Report on Licensure Alignment with the Essential Components of Effective Reading Instruction
September 13, 2006
Diana W. Rigden
Reading First Teacher Education Network
This report from the Reading First Teacher Education Network (RFTEN) points to stagnant NAEP reading scores and asks an important question: Are elementary teacher licensure tests aligned with "the essential components of effective instruction as defined by scientifically-based reading research (SBRR)"? The author evaluated eight licensure exams--five developed by Educational Testing Service (ETS) and three by National Evaluation Systems (NES)--and measured them against the SBRR's five essential components as defined by the National Reading Panel: phonemic awareness, phonics, reading fluency, vocabulary development, and reading comprehension. Encouragingly, she found that tests developed specifically to measure a teaching candidate's knowledge of reading--ETS's Introduction to the Teaching of Reading and NES's Foundations of Reading, for example--generally pass muster. So why the crummy NAEP scores and the moans that have accompanied them? The problem, it seems, is that "most states require future elementary teachers to take multi-subject licensure tests that have few items directed explicitly to the teaching of reading." (It is unclear what exactly "most states" means.) ETS's Elementary Education: Content Knowledge and Middle School English Language Arts are two such culprits. This observation has been made before; indeed, Rigden's report closely resembles Sandra Stotsky's own recent evaluation of licensure tests, which looked at five of the eight exams Rigden reviews. Rigden also recommends, however, that the National Council for Accreditation of Teacher Education, which sponsors the RFTEN project, strengthen its own standards "to guide and influence the quality of teacher preparation programs in the United States." Nothing revolutionary here, but the report does help amplify the national grumbling over mediocrity in teaching.
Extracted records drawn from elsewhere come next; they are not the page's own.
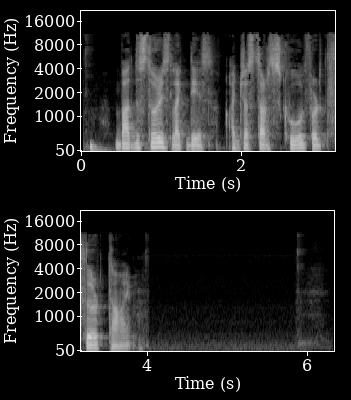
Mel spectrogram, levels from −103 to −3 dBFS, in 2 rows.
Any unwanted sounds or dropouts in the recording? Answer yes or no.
no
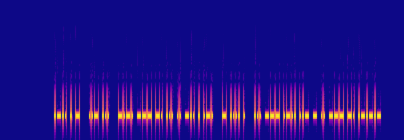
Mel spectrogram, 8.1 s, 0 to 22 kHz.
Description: Morse code, heard as a keyed tone, about 44 wpm, 700 Hz. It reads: LET US CONSIDER THE SOLUTION.
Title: Sentences from Top 1300 Words 45wpm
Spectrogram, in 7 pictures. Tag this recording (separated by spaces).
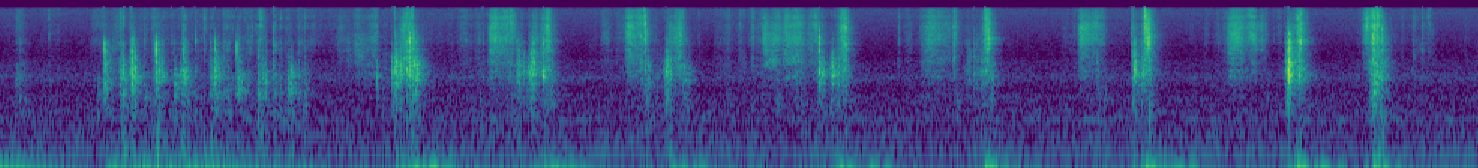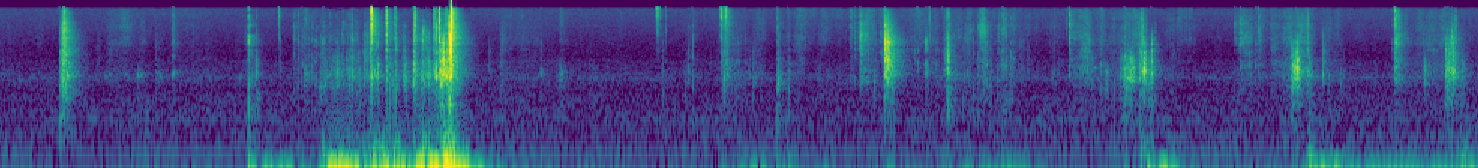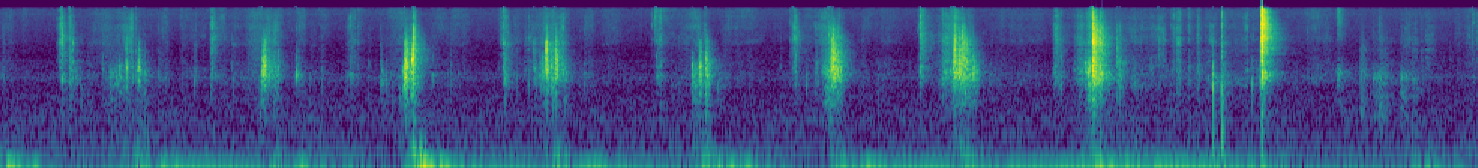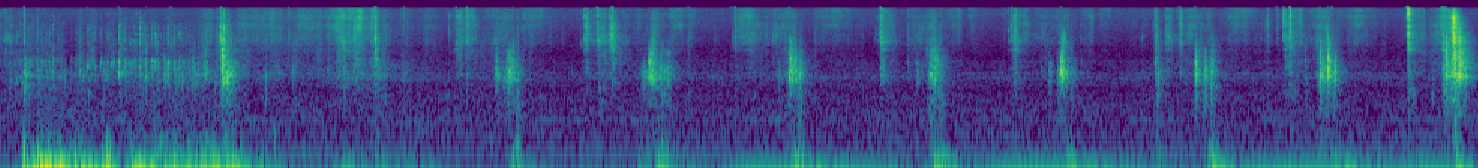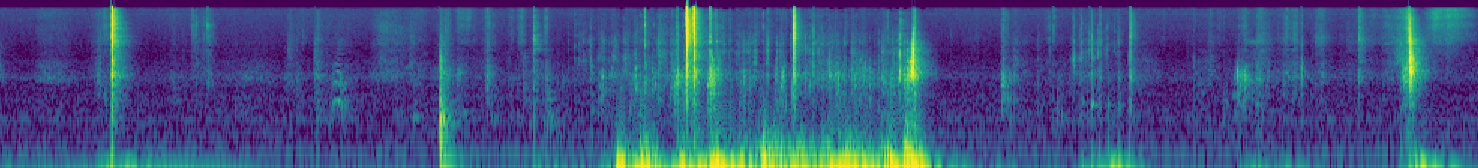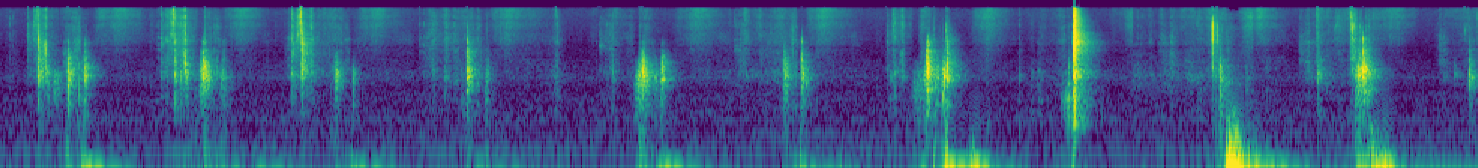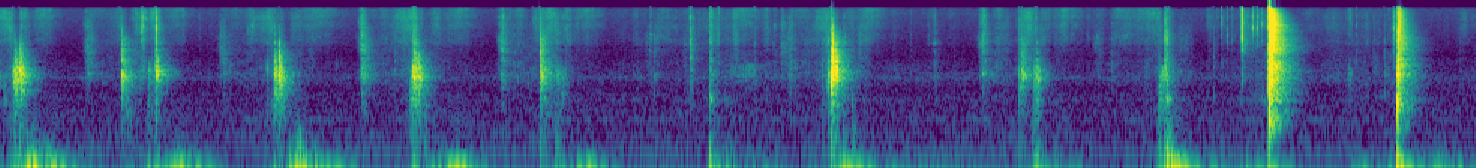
book closing comic-book flipping pages paper sorting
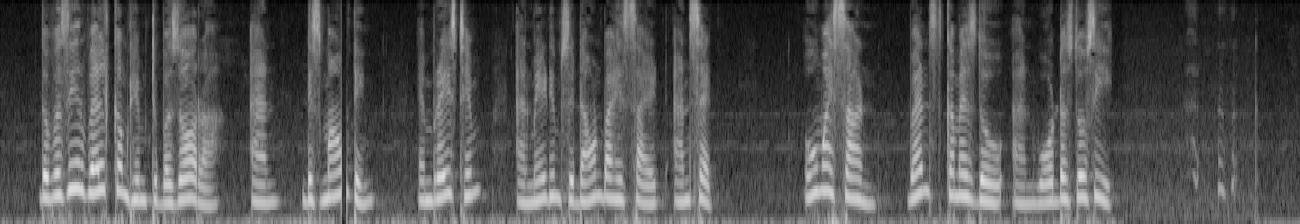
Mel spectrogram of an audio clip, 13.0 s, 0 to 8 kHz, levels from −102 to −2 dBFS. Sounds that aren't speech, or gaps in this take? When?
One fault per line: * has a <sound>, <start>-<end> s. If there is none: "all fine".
* has a dropout, 3.4-3.5 s
* has a laugh, 11.8-12.4 s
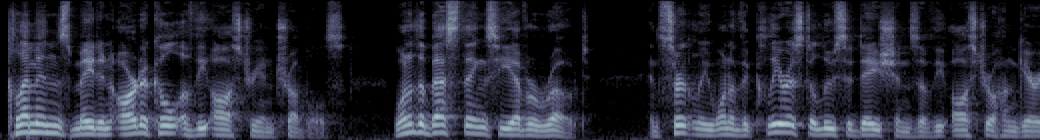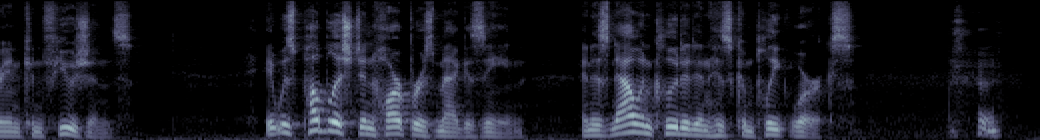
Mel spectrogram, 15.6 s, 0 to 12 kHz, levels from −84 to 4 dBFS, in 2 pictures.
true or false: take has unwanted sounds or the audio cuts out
true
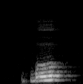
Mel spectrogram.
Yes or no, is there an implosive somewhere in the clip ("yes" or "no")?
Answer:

Rigden's and Stotsky's reports, along with the NCTQ's recent attack on education schools, form a nice one-two punch against the nemesis of poor teacher quality.